Fangraphs features pitch-type linear weights, which is a complicated way of saying rating how many runs below or above average a particular pitch is. Duffey’s fastball was worth 3.9 runs above average in 2015 and a nauseating -21.8 runs last year without any drop-off in velocity.
How about a visual representation of a vintage 2016 Tyler Duffey middle-in fastball, eh? You may recall this gasp-inducer struck by Nelson Cruz on September 24, long after the Twins’ season stopped mattering.
I, for one, appreciate Nelly Cruz, Jose Bautista, Mike Napoli and the like coming to town to remind us that the U.S. Bank Home Run Porch is not, in fact, ironically named.
Here’s hoping that PECOTA is right and 2017 promises less neck whiplash for Mr. Duffey and a return to an ERA below 6, let’s say.
Your uncle and Dick Bremer will continue to bellyache about batting average
PECOTA projects the Twins for a team batting average of .251, the same mark they posted last season.

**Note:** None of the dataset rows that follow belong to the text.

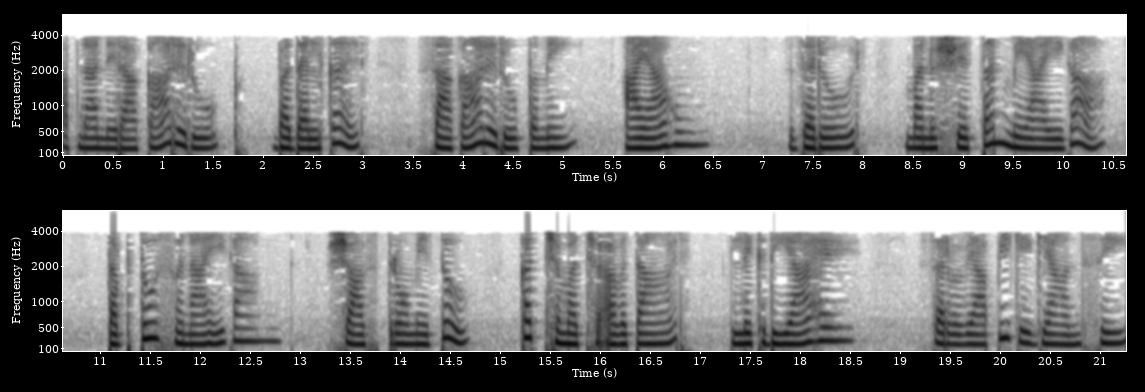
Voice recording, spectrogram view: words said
अपना निराकार रूप बदलकर साकार रूप में आया हूँ। ज़रूर मनुष्य तन में आएगा, तब तो सुनाएगा। शास्त्रों में तो कच्छ मच्छ अवतार लिख दिया है। सर्वव्यापी के ज्ञान से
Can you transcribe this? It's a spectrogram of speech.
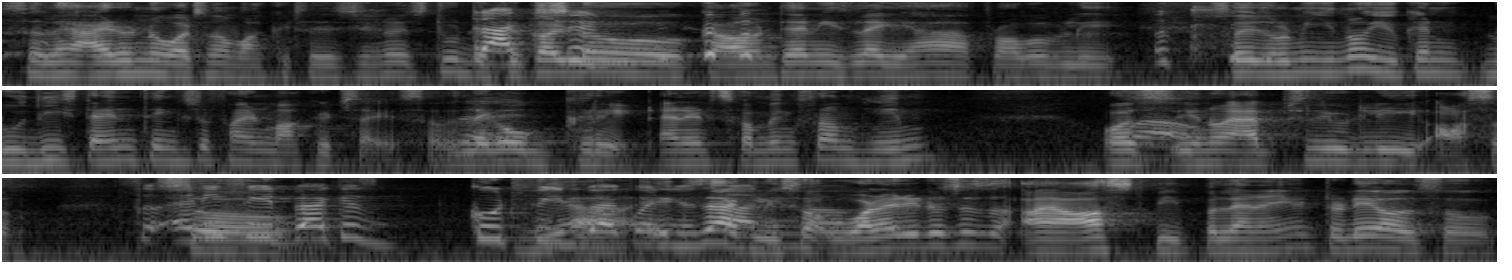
so like I don't know what's my market size. You know, it's too difficult to count. And he's like, yeah, probably. So he told me, you know, you can do these ten things to find market size. So I was like, oh great. And it's coming from him was Wow. you know absolutely awesome. so, any feedback is good feedback yeah, exactly. So starting what. I did was just I asked people, and I, today also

My least favorite part of every Twins telecast last year was when Fox Sports North would post the pregame chyron showing each hitter’s batting average as Bremer and Blyleven super insightfully pointed out that, “Golly, none of these fellas is hitting .300! How can you win without a .300 hitter! Tony Oliva! Rod Carew! Ahhhh!!!!”
Well, Dick, it ain’t getting any prettier, I’m afraid.
For the second straight year, PECOTA predicts that zero Twins batters will reach the .300 mark in batting average.
Joe Mauer leads the pack with a projected .275 average, and PECOTA puts Jorge Polanco at a respectable-enough .265, but there’s not much that’s easy on the eyes here. Now, using BP’s projected batting order, let’s imagine this as the FSN pregame chyron on September 17, 2017.
- Brian Dozier - .244
- Jorge Polanco - .265
- Joe Mauer - .275
- Miguel Sano - .240
- Max Kepler - .256
- Kennys Vargas - .247
- Jason Castro - .239
- Eddie Rosario - .257
- Byron Buxton - .244
I can hear the overwrought distress already.
For what it’s worth, 37 teams have made the playoffs with a team batting average at or below .251 since integration, including, most recently, the 2016 Los Angeles Dodgers, who were an excellent baseball team. Offense is down and batting average ain’t what it used to be, sorry to say. We all know that our trusted broadcasters and Hamm’s-swilling uncles will never adjust; the least we can do is prepare ourselves.
For those with Baseball Prospectus access, here’s a link to the 2017 PECOTA forecasts.
Does anything else stand out to you, Twinkie Town community? Eddie Rosario logging a .286 on-base-percentage feels like the most spot-on projection to this Twins fan, but there’s plenty to like and/or raise a skeptical eyebrow at here. What do you think?